Saved data entries:
_ _ _ _

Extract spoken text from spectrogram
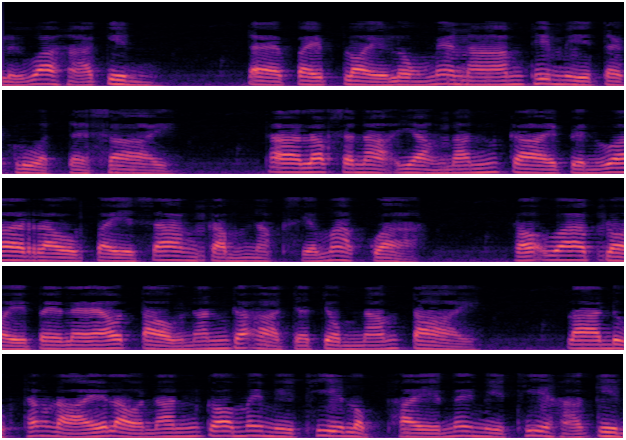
หรือว่าหากิน แต่ไปปล่อยลงแม่น้ำที่มีแต่กรวดแต่ทราย ถ้าลักษณะอย่างนั้นกลายเป็นว่าเราไปสร้างกรรมหนักเสียมากกว่า เพราะว่าปล่อยไปแล้วเต่านั้นก็อาจจะจมน้ำตายปลาดุกทั้งหลายเหล่านั้นก็ไม่มีที่หลบภัยไม่มีที่หากิน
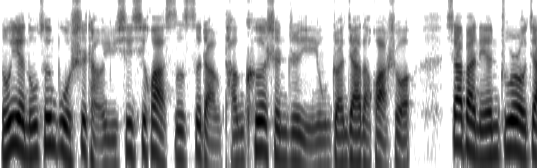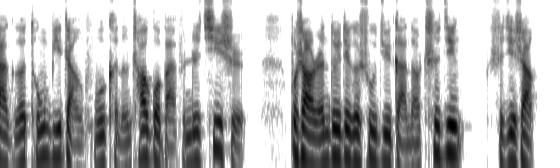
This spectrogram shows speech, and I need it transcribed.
农业农村部市场与信息化司司长唐科甚至引用专家的话说，下半年猪肉价格同比涨幅可能超过百分之七十。不少人对这个数据感到吃惊。实际上，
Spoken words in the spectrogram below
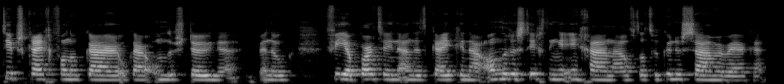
Tips krijgen van elkaar, elkaar ondersteunen. Ik ben ook via Partin aan het kijken naar andere stichtingen in Ghana of dat we kunnen samenwerken.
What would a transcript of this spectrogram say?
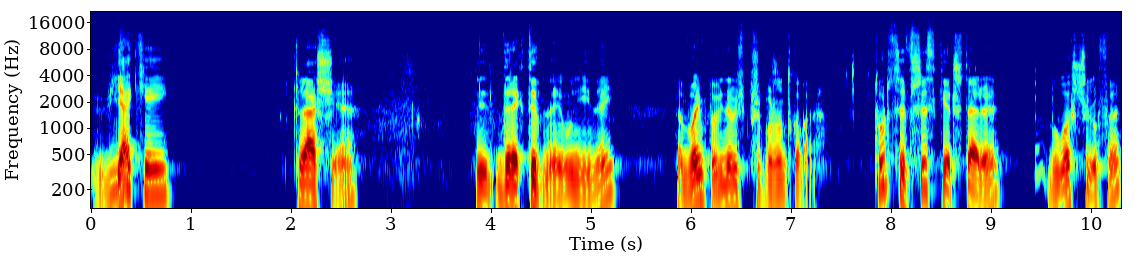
w jakiej klasie dyrektywnej unijnej ta broń powinna być przyporządkowana. Turcy wszystkie cztery długości lufy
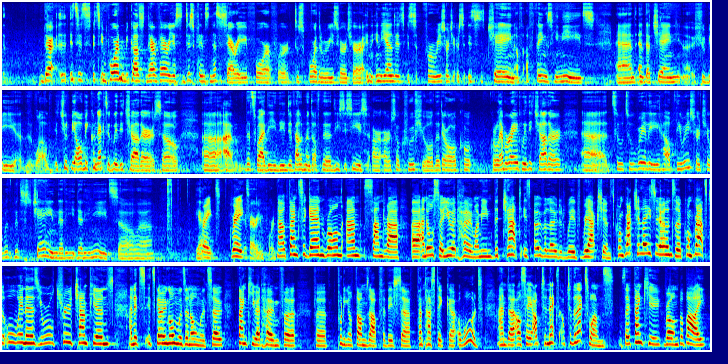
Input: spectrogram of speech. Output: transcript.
there, it's, it's, it's important because there are various disciplines necessary for, for to support the researcher. In, in the end, it's, it's for a researcher, it's, it's a chain of, of things he needs. And, and that chain uh, should be, uh, well, it should be all be connected with each other. So uh, I, that's why the, the development of the DCCs are, are so crucial, that they all co collaborate with each other uh, to, to really help the researcher with, with this chain that he, that he needs. So, uh, yeah, Great, they're great. very important. Now, thanks again, Ron and Sandra, uh, and also you at home. I mean, the chat is overloaded with reactions. Congratulations, uh, congrats to all winners. You're all true champions, and it's, it's going onwards and onwards. So thank you at home for, for putting your thumbs up for this uh, fantastic uh, award. And uh, I'll say up to, next, up to the next ones. So thank you, Ron. Bye-bye.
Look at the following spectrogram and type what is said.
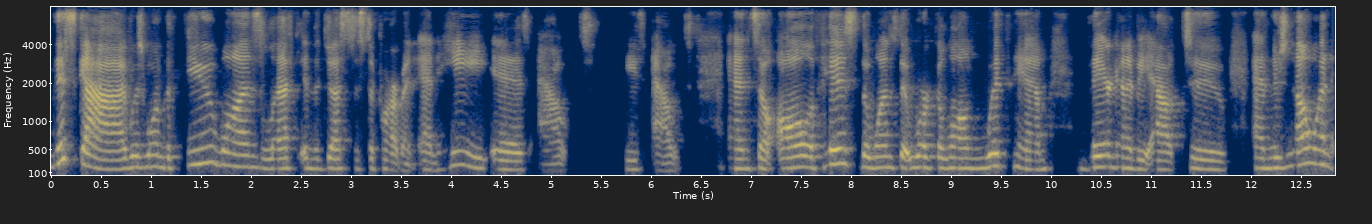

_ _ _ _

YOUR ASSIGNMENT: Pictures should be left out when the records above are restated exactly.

SOLVED PROBLEM:
Extract spoken text from spectrogram
หรือว่าหากิน แต่ไปปล่อยลงแม่น้ำที่มีแต่กรวดแต่ทราย ถ้าลักษณะอย่างนั้นกลายเป็นว่าเราไปสร้างกรรมหนักเสียมากกว่า เพราะว่าปล่อยไปแล้วเต่านั้นก็อาจจะจมน้ำตายปลาดุกทั้งหลายเหล่านั้นก็ไม่มีที่หลบภัยไม่มีที่หากิน
This spectrogram shows speech, and I need it transcribed.
农业农村部市场与信息化司司长唐科甚至引用专家的话说，下半年猪肉价格同比涨幅可能超过百分之七十。不少人对这个数据感到吃惊。实际上，
Spoken words in the spectrogram below
Tips krijgen van elkaar, elkaar ondersteunen. Ik ben ook via Partin aan het kijken naar andere stichtingen in Ghana of dat we kunnen samenwerken.
What would a transcript of this spectrogram say?
w jakiej klasie dyrektywnej unijnej ta broń powinna być przyporządkowana. Turcy wszystkie cztery długości lufy
Input: spectrogram of speech. Output: transcript.
there, it's, it's, it's important because there are various disciplines necessary for, for to support the researcher. In, in the end, it's, it's for a researcher, it's, it's a chain of, of things he needs. And, and that chain uh, should be, uh, well, it should be all be connected with each other. So uh, I, that's why the, the development of the DCCs are, are so crucial, that they all co collaborate with each other uh, to, to really help the researcher with, with this chain that he, that he needs. So, uh, yeah, Great, they're great. very important. Now, thanks again, Ron and Sandra, uh, and also you at home. I mean, the chat is overloaded with reactions. Congratulations, uh, congrats to all winners. You're all true champions, and it's, it's going onwards and onwards. So thank you at home for, for putting your thumbs up for this uh, fantastic uh, award. And uh, I'll say up to, next, up to the next ones. So thank you, Ron. Bye-bye.
Look at the following spectrogram and type what is said.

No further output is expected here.